Me and my cookbooks – William Sitwell

Many EYB members have told us they enjoy meeting members and special guests through the “Me and my cookbooks” feature. We’d love to introduce more people, so if you’d like to be featured, just email us at . This month’s edition features William Sitwell, one of Britain’s foremost food writers. Sitwell has edited Waitrose Kitchen and its predecessor Waitrose Food Illustrated for many years, and is the author of A History of Food in 100 Recipes. Sitwell shared his love of cookbooks with The Happy Foodie, and we hope you enjoy this excerpt from that discussion.

Sitwell's bookshelf

There are three areas at my home in Northamptonshire where I keep my cook and food books. There are the shelves in the library – a dark red room with a barrel-vaulted ceiling designed by the illustrator and painter Glynn Boyd Hart as a homage to the breakfast parlour of the Soane museum in London. Along two walls are books by my literary ancestors – Edith, Osbert and Sacheverell Sitwell – along with Edith’s own collection of books, as well as a travel section, biographies, art and music. The cookbooks are some of my favourites, spanning Stephane Reynaud’s Pork and Sons, Marcella Hazan’s The Essentials of Classic Italian Cooking and Caroline Conran’s Poor Cook (a present from her son Tom). The books tend to stay on the shelves, although whenever I pass by I make a shallow pledge to myself to move one to the kitchen.

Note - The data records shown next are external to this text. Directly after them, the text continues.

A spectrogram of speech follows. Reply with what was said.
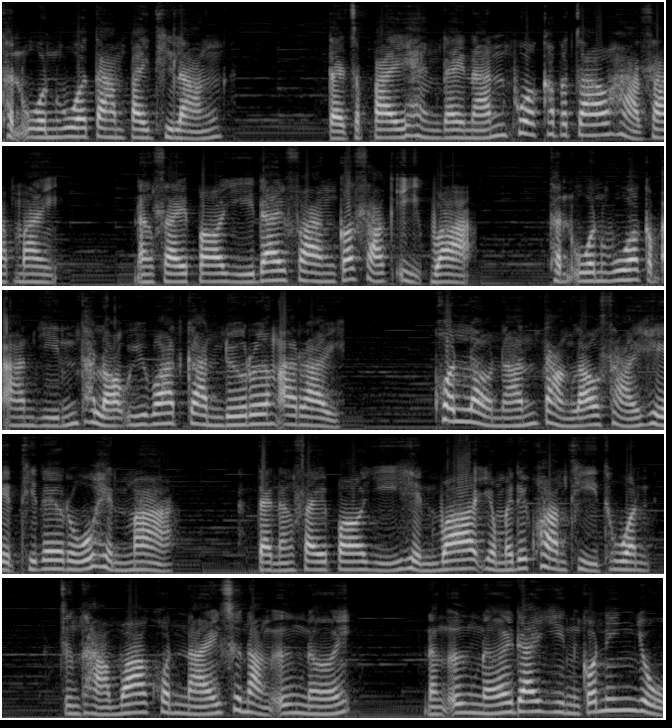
ท่านอ้วนวัวตามไปทีหลัง แต่จะไปแห่งใดนั้นพวกข้าพเจ้าหาทราบไม่ นางไซปอหยีได้ฟังก็ซักอีกว่าท่านอ้วนวัวกับอานหยินทะเลาะวิวาทกันด้วยเรื่องอะไร คนเหล่านั้นต่างเล่าสาเหตุที่ได้รู้เห็นมา แต่นางไซปอหยีเห็นว่ายังไม่ได้ความถี่ทวน จึงถามว่าคนไหนชื่อนางอึ้งเนยนางอึ้งเนยได้ยินก็นิ่งอยู่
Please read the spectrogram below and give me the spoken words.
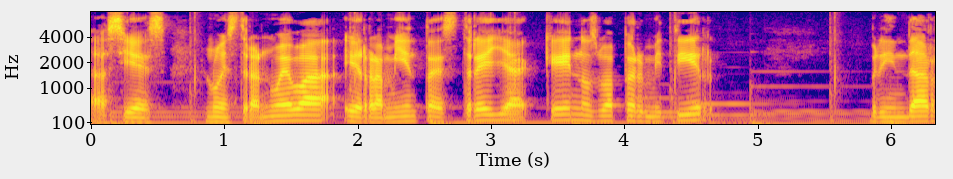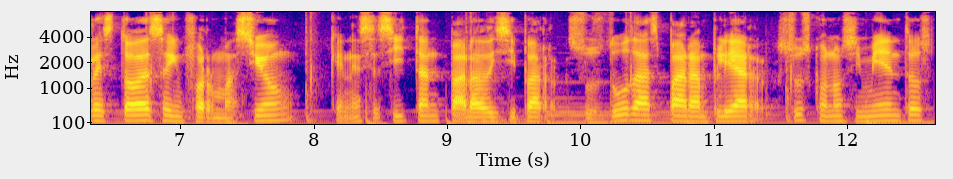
Así es, nuestra nueva herramienta estrella que nos va a permitir brindarles toda esa información que necesitan para disipar sus dudas, para ampliar sus conocimientos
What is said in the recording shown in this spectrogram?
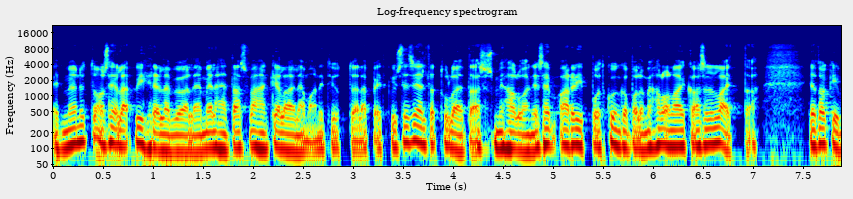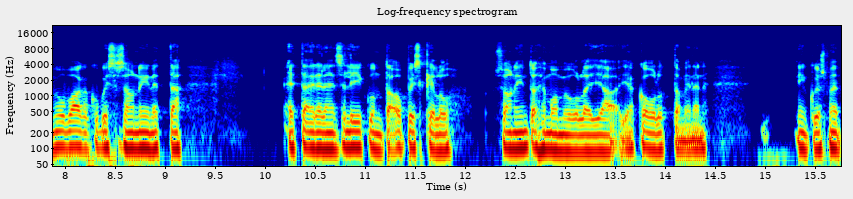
Että me nyt on siellä vihreällä vyöllä ja me lähden taas vähän kelailemaan niitä juttuja läpi, että kyllä se sieltä tulee taas, jos me haluan, ja se riippuu, että kuinka paljon me haluan aikaa sille laittaa. Ja toki minun vaakakuvissa se on niin, että, että edelleen se liikunta, opiskelu, se on intohimo minulle ja, ja kouluttaminen, niin kuin jos me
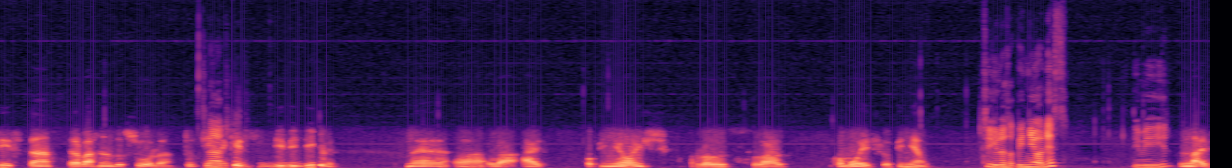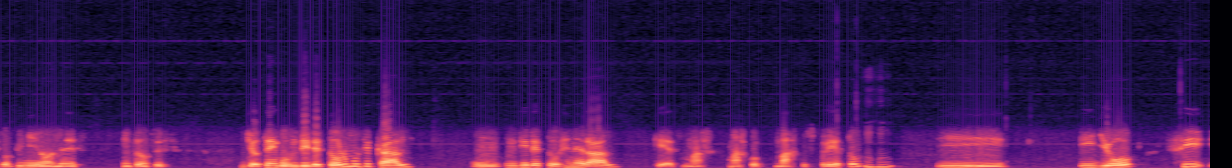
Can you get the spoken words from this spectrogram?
si estás trabajando sola. Tienes claro. que dividir né, as opiniões, los, las, como es opinión. Sí, las opiniones, dividir. Las opiniones. Entonces, yo tengo un director musical, un, un director general, que es Mar, Marco, Marcos Preto, uh -huh. y, y yo si,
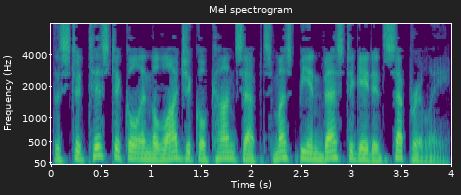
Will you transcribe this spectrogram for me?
the statistical and the logical concepts must be investigated separately.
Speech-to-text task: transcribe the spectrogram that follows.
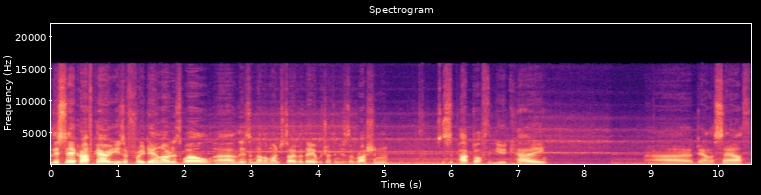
this aircraft carrier is a free download as well. Uh, there's another one just over there which I think is the Russian. So this is parked off the UK. Uh, down the south.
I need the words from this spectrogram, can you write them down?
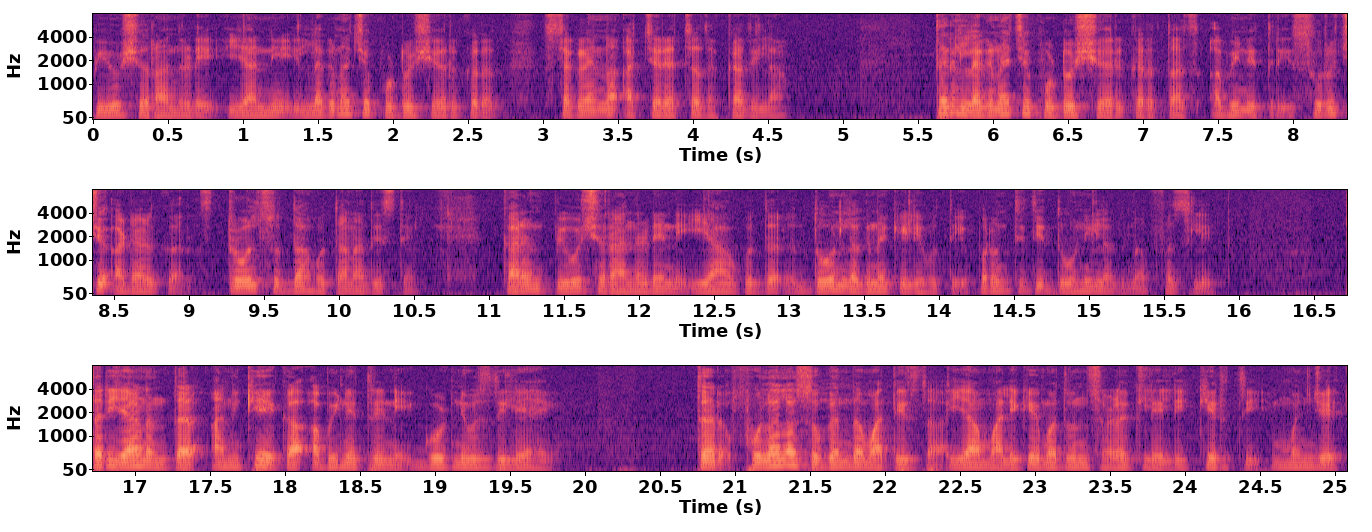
पियुष रानडे यांनी लग्नाचे फोटो शेअर करत सगळ्यांना आश्चर्याचा धक्का दिला. तर लग्नाचे फोटो शेअर करताच अभिनेत्री सुरुची अडाळकर ट्रोलसुद्धा होताना दिसते. कारण पियुष रानडेने या अगोदर दोन लग्न केली होती परंतु ती दोन्ही लग्न फसलीत. तर यानंतर आणखी एका अभिनेत्रीने गुड न्यूज दिली आहे. तर फुलाला सुगंध मातीचा या मालिकेमधून झळकलेली कीर्ती म्हणजेच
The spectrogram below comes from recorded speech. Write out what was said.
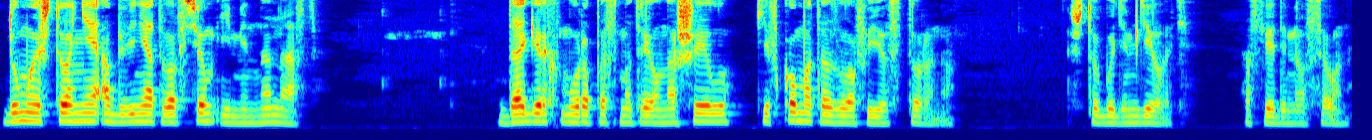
думаю, что они обвинят во всем именно нас. Даггер хмуро посмотрел на Шейлу, кивком отозвав ее в сторону. «Что будем делать?» – осведомился он.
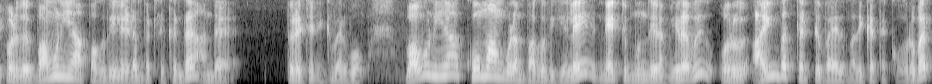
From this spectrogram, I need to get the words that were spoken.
இப்பொழுது வவுனியா பகுதியில் இடம்பெற்றிருக்கின்ற அந்த பிரச்சனைக்கு வருவோம். வவுனியா கூமாங்குளம் பகுதியிலே நேற்று முன்தினம் இரவு ஒரு ஐம்பத்தெட்டு வயது மதிக்கத்தக்க ஒருவர்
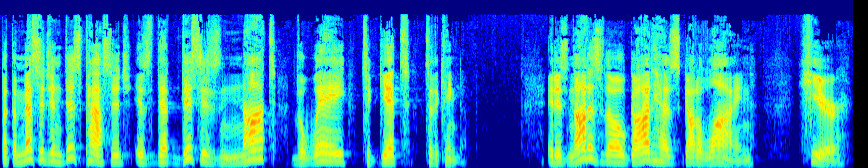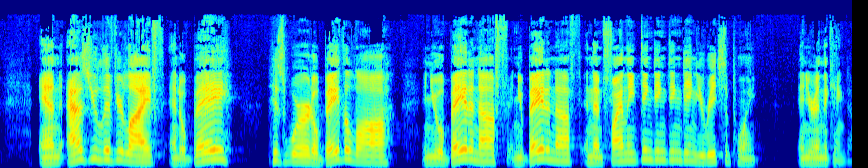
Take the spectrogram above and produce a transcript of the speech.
But the message in this passage is that this is not the way to get to the kingdom. It is not as though God has got a line here, and as you live your life and obey His word, obey the law, and you obey it enough, and you obey it enough, and then finally, ding, ding, ding, ding, you reach the point, and you're in the kingdom.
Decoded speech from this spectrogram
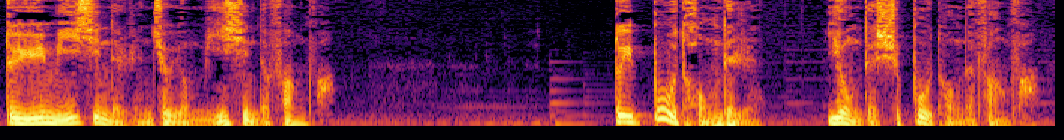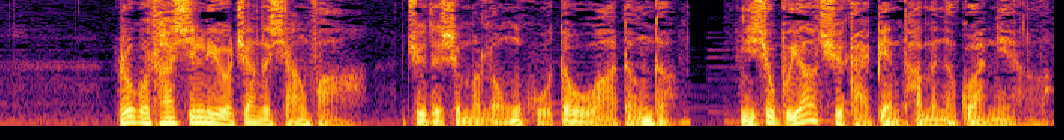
对于迷信的人就用迷信的方法。对不同的人，用的是不同的方法。如果他心里有这样的想法，觉得什么龙虎斗啊等等，你就不要去改变他们的观念了。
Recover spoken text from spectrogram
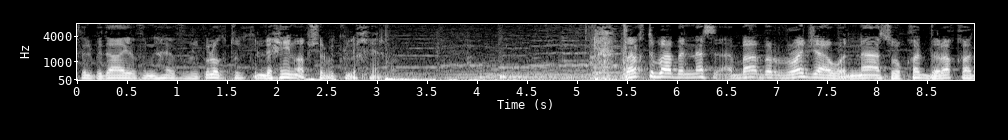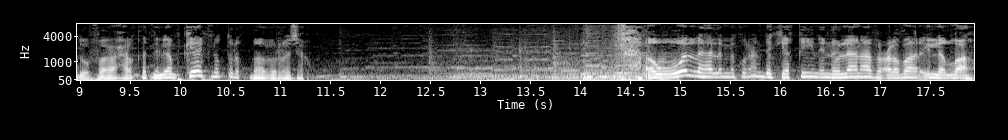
في البداية وفي النهاية وفي كل وقت وفي كل حين وأبشر بكل خير. طرقت باب الناس باب الرجاء والناس قد رقدوا فحلقتنا اليوم كيف نطرق باب الرجاء أولها لما يكون عندك يقين أنه لا نافع ولا ضار إلا الله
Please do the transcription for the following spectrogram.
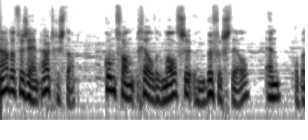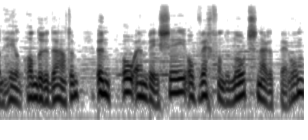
Nadat we zijn uitgestapt, komt van Geldermalsen een bufferstel en op een heel andere datum een OMBC op weg van de loods naar het perron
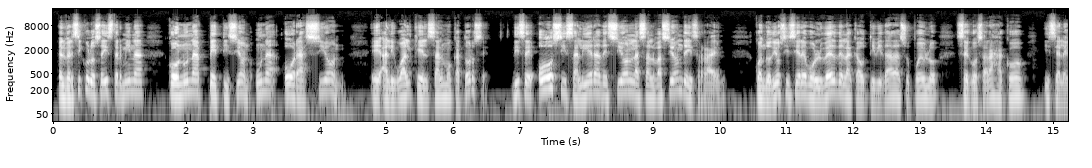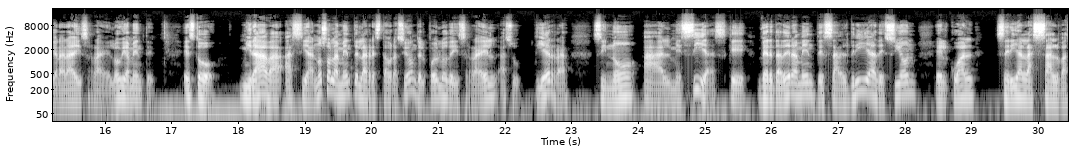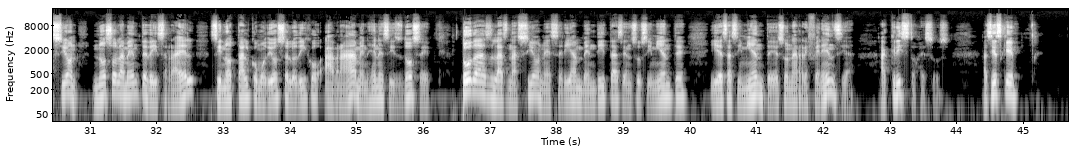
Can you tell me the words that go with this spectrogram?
El versículo 6 termina con una petición, una oración, eh, al igual que el Salmo 14. Dice, oh si saliera de Sión la salvación de Israel. Cuando Dios hiciere volver de la cautividad a su pueblo, se gozará Jacob y se alegrará Israel. Obviamente, esto miraba hacia no solamente la restauración del pueblo de Israel a su tierra, sino al Mesías que verdaderamente saldría de Sión, el cual sería la salvación, no solamente de Israel, sino tal como Dios se lo dijo a Abraham en Génesis 12. Todas las naciones serían benditas en su simiente, y esa simiente es una referencia a Cristo Jesús. Así es que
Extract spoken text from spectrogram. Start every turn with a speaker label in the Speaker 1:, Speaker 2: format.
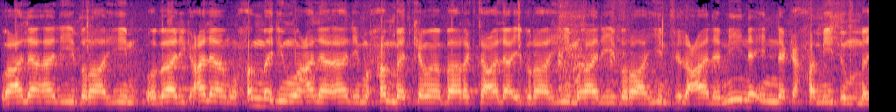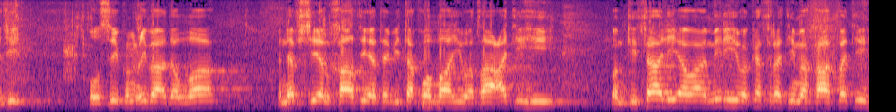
Speaker 1: وعلى آل إبراهيم وبارك على محمد وعلى آل محمد كما باركت على إبراهيم وآل إبراهيم في العالمين إنك حميد مجيد أوصيكم عباد الله نفسي الخاطئة بتقوى الله وطاعته وامتثال أوامره وكثرة مخافته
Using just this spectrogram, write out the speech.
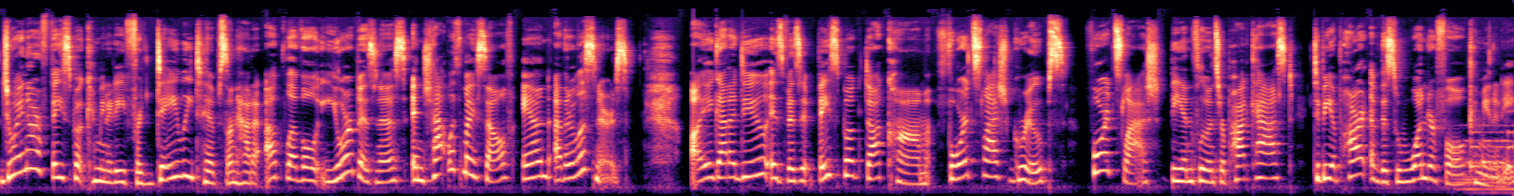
Join our Facebook community for daily tips on how to uplevel your business and chat with myself and other listeners. All you gotta do is visit facebook.com forward slash groups forward slash the influencer podcast to be a part of this wonderful community.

For that is where the second lot live. In a cabinet over four shelves live the books we actually use, regularly. There’s Nigella‘s awesome How to Eat, Simon Hopkinson’s charming Roast Chicken and other Stories (voted – with a little help from me – The Most Useful Cookbook of All Time, in the magazine I edit some years ago) and Jane Hornby’s brilliant What to Cook and How to Cook It. And there is the Good Housekeeping Cookery Book always reliable for sauces, classic cakes, virtually everything – and equally good is the Ballymaloe Cookery Course.

Read more at The Happy Foodie site, including a discussion of Sitwell’s “favourite stash” of cookbooks in a room accessed through a secret door.

Photo of William Sitwell’s book collection by Vanessa Kimbell courtesy of The Happy Foodie

Post a comment

Seen anything interesting? Let us know & we'll share it!